Exercise: With the pictures left out, write out the records verbatim.

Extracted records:
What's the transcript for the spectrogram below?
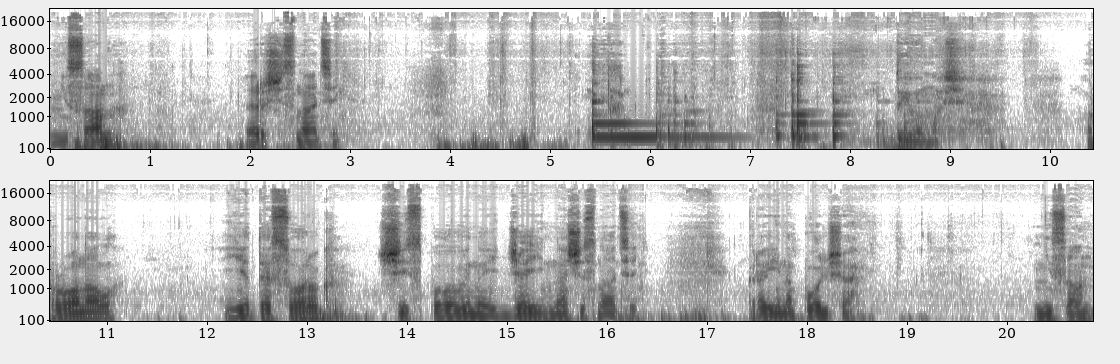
Nissan R16. Дивимось. Ронал ЕТ-40 6,5 J на 16. Країна Польща. Nissan.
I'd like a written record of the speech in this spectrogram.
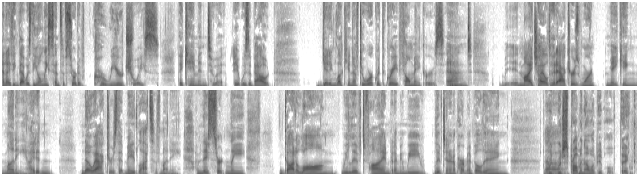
And I think that was the only sense of sort of career choice that came into it. It was about getting lucky enough to work with the great filmmakers. Mm. And mm. in my childhood, actors weren't making money. I didn't know actors that made lots of money. I mean, they certainly got along. We lived fine, but I mean, we lived in an apartment building. Uh, Which is probably not what people think.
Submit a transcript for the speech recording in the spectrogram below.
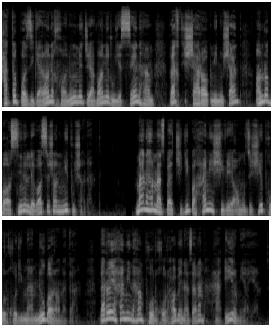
حتی بازیگران خانوم جوان روی سن هم وقتی شراب می نوشند آن را با آستین لباسشان می پوشانند. من هم از بچگی با همین شیوه آموزشی پرخوری ممنوع بار آمدم. برای همین هم پرخورها به نظرم حقیر می آید.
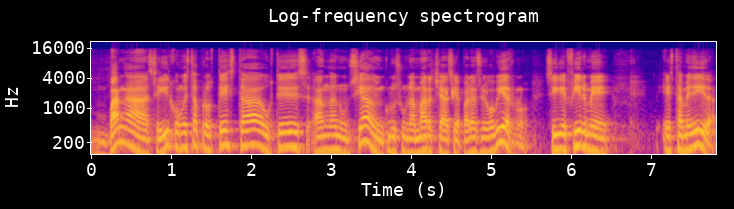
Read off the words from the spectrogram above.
van a seguir con esta protesta. Ustedes han anunciado incluso una marcha hacia Palacio de Gobierno. ¿Sigue firme esta medida?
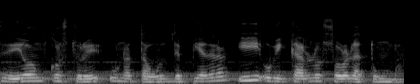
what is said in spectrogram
decidieron construir un ataúd de piedra y ubicarlo sobre la tumba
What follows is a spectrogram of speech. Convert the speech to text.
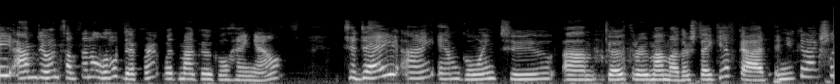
today I'm doing something a little different with my Google Hangouts. Today I am going to um, go through my Mother's Day gift guide, and you can actually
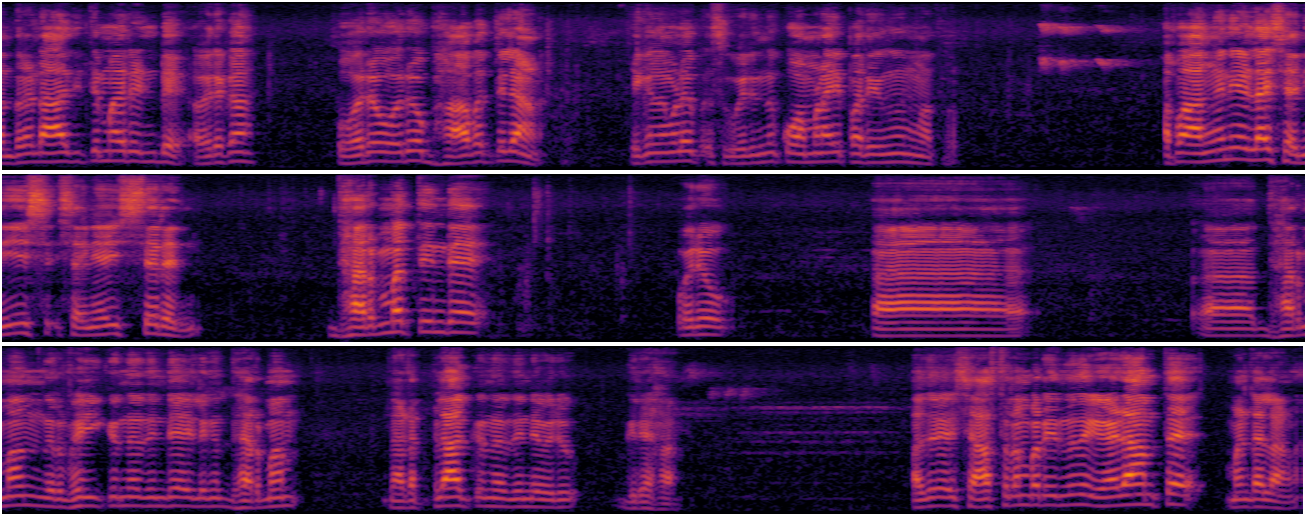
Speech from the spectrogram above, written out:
പന്ത്രണ്ട് ആദിത്യന്മാരുണ്ട്. അവരൊക്കെ ഓരോ ഓരോ ഭാവത്തിലാണ്. എങ്കിൽ നമ്മൾ സൂര്യൻ ആയി പറയുന്നത് മാത്രം. അപ്പോൾ അങ്ങനെയുള്ള ശനി ശനീശ്വരൻ ധർമ്മത്തിന്റെ ഒരു ധർമ്മം നിർവഹിക്കുന്നതിന്റെ അല്ലെങ്കിൽ ധർമ്മം നടപ്പിലാക്കുന്നതിന്റെ ഒരു ഗ്രഹം. അത് ശാസ്ത്രം പറയുന്നത് ഏഴാമത്തെ മണ്ഡലമാണ്.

Problem solution:
What's the transcript for the spectrogram below?
Nissan R16. Дивимось. Ронал ЕТ-40 6,5 J на 16. Країна Польща. Nissan.
I'd like a written record of the speech in this spectrogram.
And I think that was the only sense of sort of career choice that came into it. It was about getting lucky enough to work with the great filmmakers. Mm. And mm. in my childhood, actors weren't making money. I didn't know actors that made lots of money. I mean, they certainly got along. We lived fine, but I mean, we lived in an apartment building. Uh, Which is probably not what people think.
Submit a transcript for the speech recording in the spectrogram below.
حتی بازیگران خانوم جوان روی سن هم وقتی شراب می نوشند آن را با آستین لباسشان می پوشانند. من هم از بچگی با همین شیوه آموزشی پرخوری ممنوع بار آمدم. برای همین هم پرخورها به نظرم حقیر می آید.
Read off the words from the spectrogram above.
van a seguir con esta protesta. Ustedes han anunciado incluso una marcha hacia Palacio de Gobierno. ¿Sigue firme esta medida?
what is said in spectrogram
decidieron construir un ataúd de piedra y ubicarlo sobre la tumba
What follows is a spectrogram of speech. Convert the speech to text.
today I'm doing something a little different with my Google Hangouts. Today I am going to um, go through my Mother's Day gift guide, and you can actually
Speech from the spectrogram above, written out:
പന്ത്രണ്ട് ആദിത്യന്മാരുണ്ട്. അവരൊക്കെ ഓരോ ഓരോ ഭാവത്തിലാണ്. എങ്കിൽ നമ്മൾ സൂര്യൻ ആയി പറയുന്നത് മാത്രം. അപ്പോൾ അങ്ങനെയുള്ള ശനി ശനീശ്വരൻ ധർമ്മത്തിന്റെ ഒരു ധർമ്മം നിർവഹിക്കുന്നതിന്റെ അല്ലെങ്കിൽ ധർമ്മം നടപ്പിലാക്കുന്നതിന്റെ ഒരു ഗ്രഹം. അത് ശാസ്ത്രം പറയുന്നത് ഏഴാമത്തെ മണ്ഡലമാണ്.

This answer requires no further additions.